Oral supplementation is the most common and practical means of improving glutathione levels. Oral glutathione supplements are broken down into the molecule’s three amino acids, with many of the benefits attributed to L-cysteine.

5. Quercetin

Quercetin is a type of flavonoid antioxidant that is technically considered a plant pigment, responsible for creating vibrant colors in a variety of fruits and vegetables.

The best news about quercetin is that it’s easy to find. Quercetin is considered one of the most abundant antioxidants in the modern human diet and can be found in basically any plant with a red, green, or purple color.

Some sources of quercetin include:

  • Spinach, kale, and other leafy green vegetables
  • Broccoli, cabbage, and other cruciferous vegetables
  • Apples
  • Tomatoes
  • Dark cherries, blueberries, and blackberries

6. Lutein

Lutein is a carotenoid antioxidant that is most well-known for supporting eye health. In fact, of the over 600 carotenoids found in nature, lutein is just one of two that is sent directly to the macular portion of your eyes.

Along with eye health, studies show that lutein can maintain skin health by helping to filter high energy wavelengths of light, thereby slowing down oxidative stress. Other evidence suggests that lutein may help to support heart health. Low levels of lutein in the blood were found to contribute to the thickening of arterial walls.

Lutein cannot be synthesized within the body, which means that it can only be obtained through diet. Lutein can be found in a variety of brightly colored fruits and vegetables. Some excellent sources of lutein include:

  • Kale
  • Collard greens
  • Brussels sprouts
  • Green beans
  • Turnip greens
  • Spinach

7. Resveratrol

Resveratrol is a polyphenolic bioflavonoid found in a variety of plants (along with foods and drinks derived from plants). This antioxidant is categorized as a phytoestrogen as it positively interacts with estrogen receptors. Plants create resveratrol as a protective mechanism to combat environmental stressors.

Along with its potent antioxidant properties, resveratrol can help support cardiovascular health by improving circulation and promoting healthy cholesterol levels. It can also help to support cellular and tissue health and support a healthy digestive system.

Although resveratrol can be obtained by supplement use, plants are the most abundant source of resveratrol. The antioxidant is particularly common in the skin of red grapes. Other sources of Resveratrol include:

  • Raw cocoa
  • Lingonberries
  • Blueberries
  • Mulberries
  • Pistachios
  • Itadori tea

Red wine is one of the best-known sources of resveratrol, thanks in part to the grape skins and seeds used in the fermentation process. However, don’t go overboard on your red wine intake. The alcohol content can counteract the good effects of the antioxidants. Drink responsibly.

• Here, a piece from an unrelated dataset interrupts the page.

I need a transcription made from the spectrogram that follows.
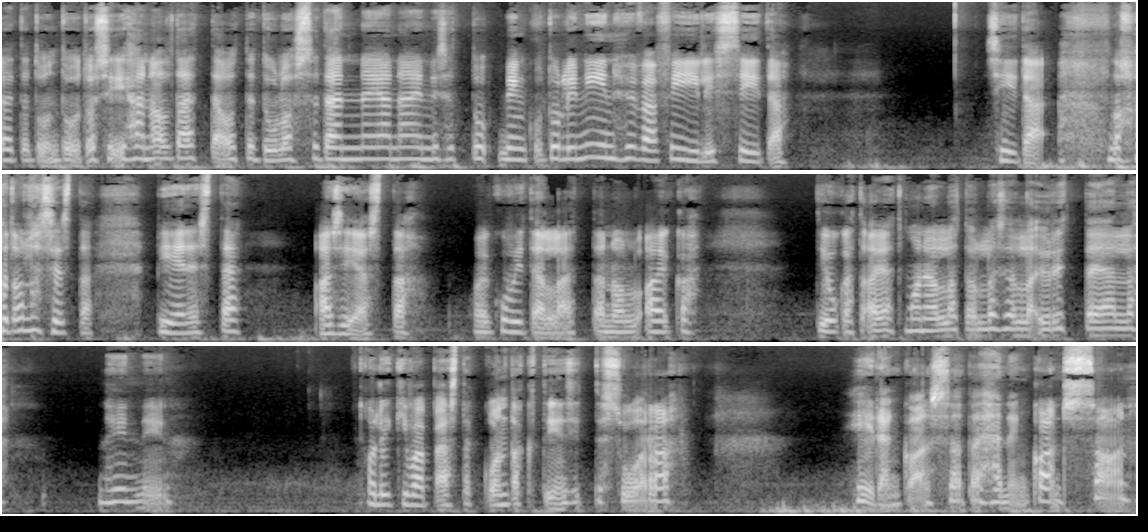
että tuntuu tosi ihanalta, että olette tulossa tänne ja näin, niin se tu, niin kuin tuli niin hyvä fiilis siitä, siitä no, pienestä asiasta. Voi kuvitella, että on ollut aika tiukat ajat monella tuollaisella yrittäjällä. Niin, niin. Oli kiva päästä kontaktiin sitten suoraan heidän kanssaan tai hänen kanssaan.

8. Selenium

Selenium is a trace element that is nutritionally essential for all humans. It is a constituent of over two dozen selenoproteins and exists in organic and inorganic forms (both of which can act as good dietary sources). Most selenium in animal and human tissues comes in the form of selenomethionine, which can combine with the amino acid methionine in body proteins. Selenium can help to support the adrenal and thyroid glands and maintain cardiovascular health.

Selenium is naturally present in the soil, water, and most foods. Organ meats and seafood tend to have the richest selenium content, though Brazil nuts have the most selenium compared to any other food. In an American diet, selenium usually comes from grains, poultry, fish, and eggs.

Antioxidants play an integral in your overall health and well-being. Best of all, most antioxidant-rich foods also offer a diverse range of other vitamins and minerals, so it’s a win all around.